I am sort of saturated at the moment. To the point where each time I stumble for “what’s his name…he was in the TV show, Rosanne…John…oh, man…he was in The Big Lebowski, I can totally picture his…Oh! Goodman. John Goodman,” I momentarily imagine that is what it feels like. But as we say in the biz, dementia isn’t contagious, no matter how saturated you feel.
I have no great advice, no great insight for you as the reader. Just a harrowing emotional tale that I know so many others share with me.
The details are different but similar if you’ve lived through a loved one having Alzheimer’s. It’s impossible to lay out the path for you if you’re just entering this phase with someone you love. There is no one path. The only thing that is consistent for every family, is the recognition that anticipatory grief is real.
Most people think of grief as something that happens after a loved one’s death. But grieving can also occur before they die. That is anticipatory grief, when you anticipate their physical death.
My mother has already lost her memories, her sense of family, and her sense of belonging. Yet, there she is on the couch. She is physically still here, and that is surreal.
As mother and daughter, we have loved each other well. There is no doubt about that. We had been best friends all my life. We laughed so much together. She’s comforted me more times than I could recount. We both found the human condition fascinating and could have talked endlessly about the meaning of it all. Bathing her and putting her to bed recently was the greatest joy of my life, to give back a small percentage of what she has given to me. Because she’s given me so much.
She never, truly never, doubted me as a person forging my way in the world. She championed everything I did. She was a quiet force though, never the center of attention, only the center of mine. I leaned on her for her gentle wisdom.
One of my all-time favorites was after a breakup in my 20s, and in the midst of sobbing, she put her arms around me and just so softly said, “What you liked about him you will find again. What you did not like about him you will not repeat.” That’s it. Just like that, I stopped crying. Her strength was in her simplicity.
She is a lot to lose.
And no matter how well we loved each other, I wonder if I did enough. Did I ask her enough about her own life? Did I understand enough about her as an adult as a wife and as a mother?
I know some of her regrets, I know some of her heartaches, but I want to ask again. It is the empathy I inherited from her that makes me ask these questions to begin with.
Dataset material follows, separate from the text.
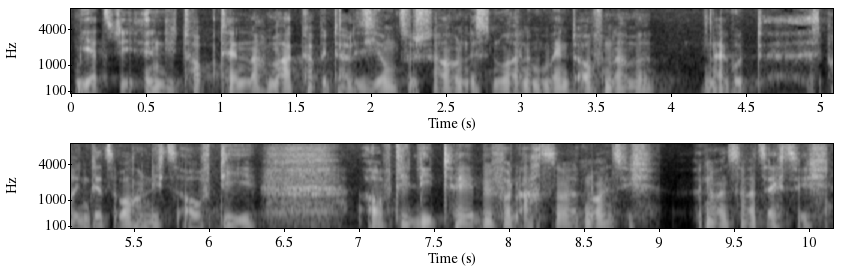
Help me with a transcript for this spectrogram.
Jetzt die, in die Top 10 nach Marktkapitalisierung zu schauen, ist nur eine Momentaufnahme. Na gut, es bringt jetzt aber auch nichts auf die auf die Lead Table von 1890 1960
Which has me trying to recall her best advice on being a mother.
When I left the comforts of my midwestern upbringing to move to California, not knowing anyone, only with a dream in my heart, she said, “Of course I will worry about you, but I have to trust that I’ve said all that needs to be said so that if ever you find yourself unsure or needing me, my voice will be right there in your head.”
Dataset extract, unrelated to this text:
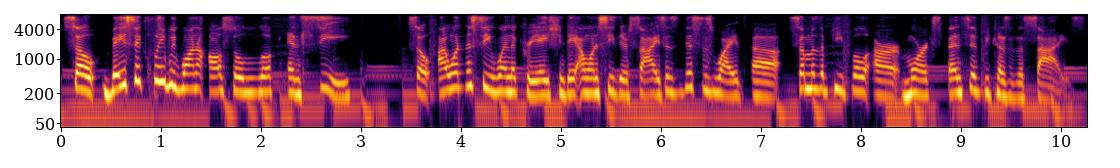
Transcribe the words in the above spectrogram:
so basically we want to also look and see So I want to see when the creation date. I want to see their sizes. This is why uh, some of the people are more expensive because of the size.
You are in my head, mother. And in my heart. And will be with me for every moment I have ahead of me.
You paved the way for me so beautifully, so effortlessly, and with such devotion that I am so proud to tell people about the relationship we had.
There will be more loss, of course. It only goes in one direction. And there is no salve, no stitch, or bandage that can hold in what little is left. It just keeps pouring out. Anticipating these final months is awful.
I know she would find it fascinating what is happening to her mind. Of course, it would make her sad, too, to know that she didn’t recognize us or wasn’t able to have autonomy over her life.
But if she could be wise once more, I imagine her saying something like, “I had Alzheimer’s? Wow, that is sad. I want you girls to know this though…I do think I did well as a mother. I gave it my all. And you are right, we were best friends, and it was all a joy. It went too fast, but if you ever need me, put your hand on your heart and I’ll be right there. I’ll be okay. Really, go do amazing things. I’m okay.”
And then, I hope she’d laugh. Because she loved to laugh.